Walthamstow Wetlands is the largest urban wetland nature reserve in the country – as well as Europe. In October 2017 the site opened its gates to the wider public for the very first time in 150 years and is now open 363 days a year with free access.
Although Walthamstow Wetlands continues to function as a Thames Water operational site with its 10 reservoirs supplying 3.5 million people with clean drinking water each day, this unique project has also created opportunities for leisure activities such as bird watching, walking and enjoying the peace and quiet - benefitting the health and wellbeing of residents and visitors alike. The Engine House offers a café serving food all day as well as an education space and gallery whilst the Coppermill Tower includes a unique platform to access views across London’s skyline.
In addition, programmes of formal and informal learning, training and volunteering are being delivered through charity partner, London Wildlife Trust. These activities promote a better understanding of the site's natural and industrial heritage and ensure a lasting legacy for future generations to cherish and celebrate.
As a designated Site of Special Scientific Interest – one of only 37 in Greater London – as well as a RAMSAR site, the site provides a special home for wildlife both resident and rare and has become increasingly popular with wildlife enthusiasts. The site has already welcomed over 250,000 visitors since opening – adding to the emergence of a wider visitor economy and supporting the regeneration plans in St James Street, Blackhorse Lane and Lea Bridge.
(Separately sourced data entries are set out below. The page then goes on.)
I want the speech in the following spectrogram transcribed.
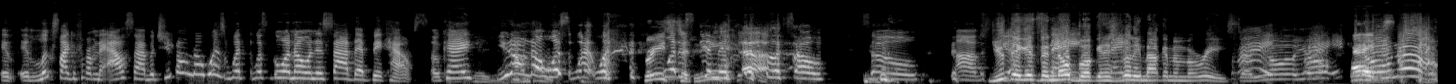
it, it looks like it from the outside, but you don't know what's what, what's going on inside that big house. Okay, you don't know what's what what Preach what is in it. so so um, You ju- think it's a stay- notebook and it's really Malcolm and Marie. So right, you don't, you right. don't, you don't know.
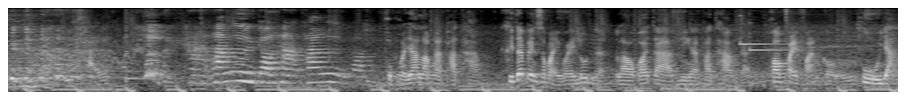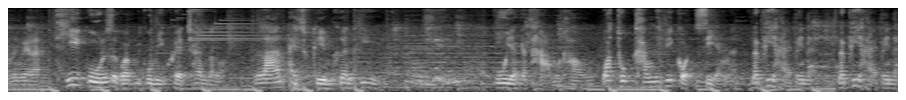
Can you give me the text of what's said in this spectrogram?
พี่ขาย หาทางอื่นก่อนหาทางอื่นก่อน ผมขออนุญาตรับงานพาร์ทไทม์ คือถ้าเป็นสมัยวัยรุ่นน่ะเราก็จะมีงานพาร์ทไทม์กัน ความใฝ่ฝันของกูอย่างหนึ่งเลยนะ ที่กูรู้สึกว่ากูมี question ตลอด ร้านไอศครีมเคลื่อนที่ กูอยากจะถามเขาว่าทุกครั้งที่พี่กดเสียงนะแล้วพี่หายไปไหน แล้วพี่หายไปไหน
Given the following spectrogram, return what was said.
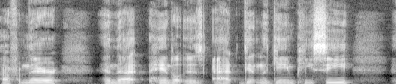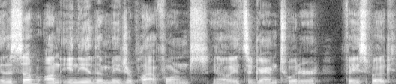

The council has invested over £1m in the Wetlands and is delivering the project in partnership with site owners Thames Water which has contributed £1.84million, Heritage Lottery Fund (£4.47million), the Greater London Authority (£750,000), the Environment Agency (£49,000) and Natural England.
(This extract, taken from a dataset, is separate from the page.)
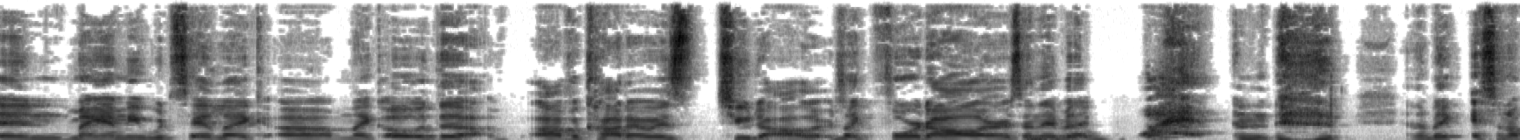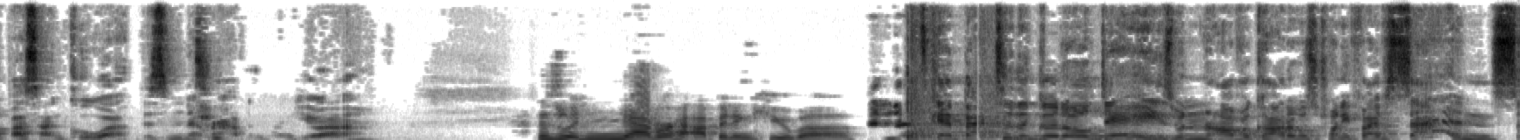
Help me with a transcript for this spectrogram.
in Miami would say like um like oh the avocado is two dollars like four dollars and they'd be like what and and they're like eso no pasa en Cuba. This never happens in Cuba. This would never happen in Cuba. And let's get back to the good old days when an avocado was twenty five cents.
In addition, the London Wildlife Trust has been appointed as the delivery partner to manage and conserve the Wetlands heritage. Wetland habitats are extremely rare in urban areas so conservation activities are taking place on site such as planting trees, creating meadows and introducing new reedbeds to both create new habits and conserve existing ones too.